The next day, Yi Hsuan came over because she had mentioned she'd be willing to help beat fiber and wanted to learn about papermaking. She was very diligent with the milkweed batch.
I had thought that I'd resent sharing final vat time, but it was actually nice to have someone to help and ask questions. She removed the deckle in a way I've never seen anyone attempt, which was fun to witness. I was sad we couldn't see her work but her main thing here is spending time in the library to get flower images to create 3D molds to make flowers out of agar.
This batch turned out much softer than the fall harvested milkweed. I had forgotten about that characteristic.
The final drawing, on the final batch of paper.
The final book, which I sewed up today. I was antsy to clean up but tried to calm myself by doing a last sketch of the walnut tree with a new pine needle brush, then the egg drawing. Once I did this that I finally zoned out for a tiny while. Final residency days are hard because you want to keep working but you are no longer in that space, since you've crossed into a transition. And you want to linger with your new cohort, even for a brief residency like this. I tried to acknowledge how sad I was, then forced myself to stop imagining what last bits I could get done. Once I cleared and loaded things into my car and started to move furniture and sweep, I felt much better. Like I was honoring the time to close my time in the studio while preparing it respectfully for the next artist.
That pressed indigo hanji went into this book
and this one as well.
I fed Yi Hsuan lunch and on the way inside, the snow started falling. She was able to cycle back home before it got bad, but the dreaded storm had finally arrived.
A few hours later, I doubted that any artists would come to my house for dinner as I had invited them in the morning. Kandy knew to stay home, and Yi Hsuan tried to go outside but couldn't see, so went back in. Sarah was incredibly intrepid, and though she heard the wind howling from her studio, she was well equipped with all kinds of layers and arrived bearing salad ingredients. But even she was wise enough to leave early when we heard freezing rain pelting the windows.
This morning, I marveled at her grit both coming and going. Everything was covered in ice and I had to be careful not to slip while cleaning the car (more like throwing my body against it and flinging ice in great sheets), moving it closer to the studio, and on final errands like compost and gifts. I caught Sarah a few hours before she left and she reached out to grab my hand at the threshold because the ice was just as bad there as at my front door. We acknowledged our weird energy and how sad and bereft we felt, plus how odd it felt to leave when no one was here (holiday/staff out of town). Then I drove home and promptly fell on the ice going from my car to the house. It was straightforward, falling forward and down on my hands and knees, but I tweaked my back immediately. Loading the car tomorrow may involve sliding around on my ass, but that's only the first problem. How will the roads home be? I got visual confirmation that my driveway is covered in several feet of heavy compacted snow, completely unpassable. I'll park at a friend's house and get a ride to shovel for hours just to get my car past the sidewalk.

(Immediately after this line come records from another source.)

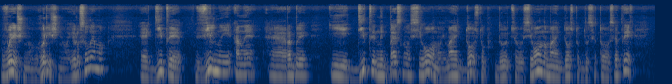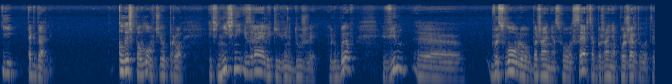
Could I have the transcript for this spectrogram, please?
вишнього, горішнього Єрусалиму, е, діти вільної, а не е, раби, і діти небесного Сіону, і мають доступ до цього Сіону, мають доступ до святого святих і так далі. Коли ж Павло вчив про етнічний Ізраїль, який він дуже любив, він е, висловлював бажання свого серця, бажання пожертвувати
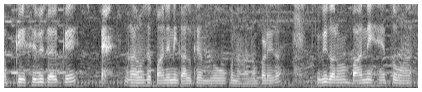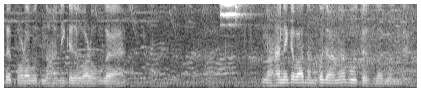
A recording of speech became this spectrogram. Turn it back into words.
अब कैसे भी करके घरों से पानी निकाल के हम लोगों को नहाना पड़ेगा। क्योंकि घरों में पानी है तो वहाँ से थोड़ा बहुत नहाने का जुगाड़ हो गया है। नहाने के बाद हमको जाना है भूतेश्वर मंदिर।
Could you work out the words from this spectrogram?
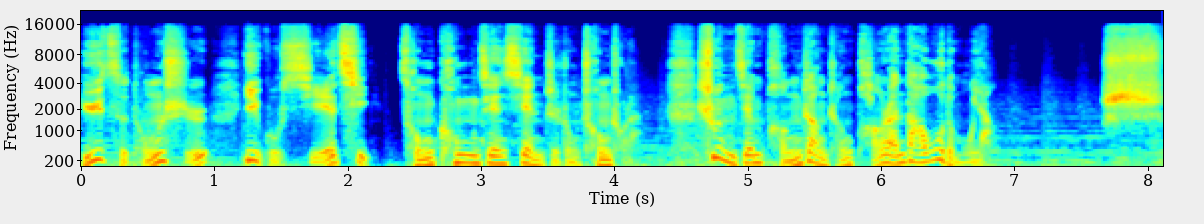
与此同时，一股邪气从空间限制中冲出来，瞬间膨胀成庞然大物的模样。是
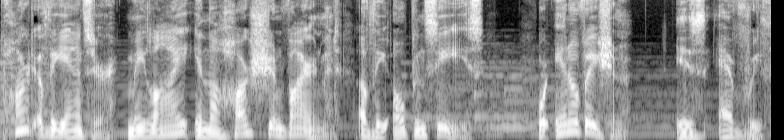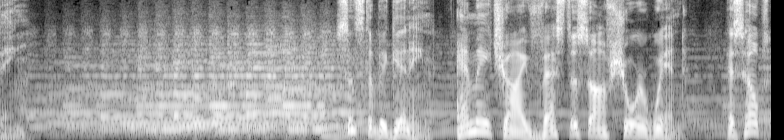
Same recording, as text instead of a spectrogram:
Part of the answer may lie in the harsh environment of the open seas, where innovation is everything. Since the beginning, MHI Vestas Offshore Wind has helped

But I'll always have this experience! Links:

A great screw press, good for travel if you have a car

Sarah Jones

Calista Lyon

Kandis Phillips

Yi Hsuan Sung

Oak Spring Garden Foundation Residency Alumni

Rosa Chang